Today I’ve taken a page out of a Godey’s Lady’s Book and Magazine. The month is September but it’s missing the cover so I couldn’t find a date. From the looks of the fashion I’d say it’s the mid or late 1800s.

No matter the date this pretty antique embroidery pattern for the end of a scarf would look just as beautiful on a scarf made today.

Vintage Crafts and More - Godey's Lady's Book Antique Scarf Embroidery

Suggested fabrics to make the scarf are silk or muslin but I picture a soft white fleece with criss-cross red strips sewn on with a button hole stitch in a contrasting or matching color thread.

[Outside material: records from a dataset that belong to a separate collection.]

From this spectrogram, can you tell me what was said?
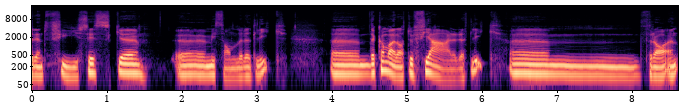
rent fysisk eh, mishandler et lik. Eh, Det kan være at du fjerner et lik eh, fra en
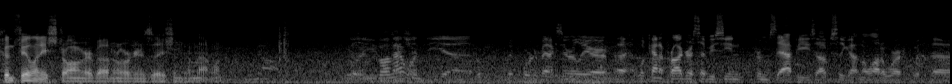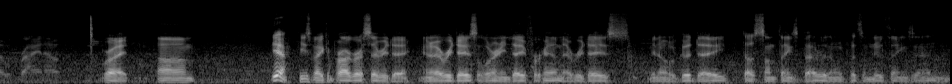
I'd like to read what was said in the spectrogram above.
couldn't feel any stronger about an organization than that one. Well, you mentioned the, uh, the quarterbacks earlier. Uh, what kind of progress have you seen from Zappe? He's obviously gotten a lot of work with uh, with Brian out. Right. Um, yeah, he's making progress every day. You know, every day is a learning day for him. Every day is, you know, a good day. Does some things better, then we put some new things in. And,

Green embroidery thread could be used for the wisp of branches running through the over lapped criss-crosses. The scalloped bottom edge could be finished off with a button hole stitch in a matching embroidery thread or even gold.

How pretty would that be and such a nice gift. Another, great idea would be using a pretty blue fleece with white accents. Very nice!

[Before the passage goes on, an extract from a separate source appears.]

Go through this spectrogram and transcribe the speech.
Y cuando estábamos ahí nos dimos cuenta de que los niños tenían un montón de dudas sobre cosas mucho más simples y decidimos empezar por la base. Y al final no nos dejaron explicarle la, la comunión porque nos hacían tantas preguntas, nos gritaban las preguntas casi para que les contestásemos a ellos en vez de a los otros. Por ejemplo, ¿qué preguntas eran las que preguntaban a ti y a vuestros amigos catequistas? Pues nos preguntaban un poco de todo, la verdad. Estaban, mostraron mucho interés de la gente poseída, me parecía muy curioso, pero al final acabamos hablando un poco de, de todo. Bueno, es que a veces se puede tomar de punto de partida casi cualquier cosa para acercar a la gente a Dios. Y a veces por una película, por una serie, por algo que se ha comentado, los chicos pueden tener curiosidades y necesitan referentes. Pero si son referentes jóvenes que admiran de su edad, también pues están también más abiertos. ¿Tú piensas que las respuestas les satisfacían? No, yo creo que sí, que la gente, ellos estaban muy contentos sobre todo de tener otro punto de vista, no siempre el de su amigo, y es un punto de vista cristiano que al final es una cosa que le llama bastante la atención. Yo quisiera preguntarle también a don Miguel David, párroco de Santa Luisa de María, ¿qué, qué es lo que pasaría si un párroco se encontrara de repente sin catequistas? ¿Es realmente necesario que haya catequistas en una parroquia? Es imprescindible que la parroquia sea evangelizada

For more information on embroidery stitches this post has a page showing some of the most common stitches.

Embroidery Stitches

You can click on the picture and print it out to trace or here is the same embroidery pattern in PDF format:

Godey’s Lady’s Book Antique Scarf Embroidery

The pattern is in PDF format so to download it you’ll need the Adobe Reader software on your computer. Most computers come with it, but it is free and can be found here.

Download Instructions: Right-Click the link and select either “save target as” or “save link as” depending on what browser you are using or simply click on it and save or print.

If you have any embroidery you’ve done that you’d like to share, please stop by the VTNS Fanpage and post a picture, we’d love to see your work.

Enjoy!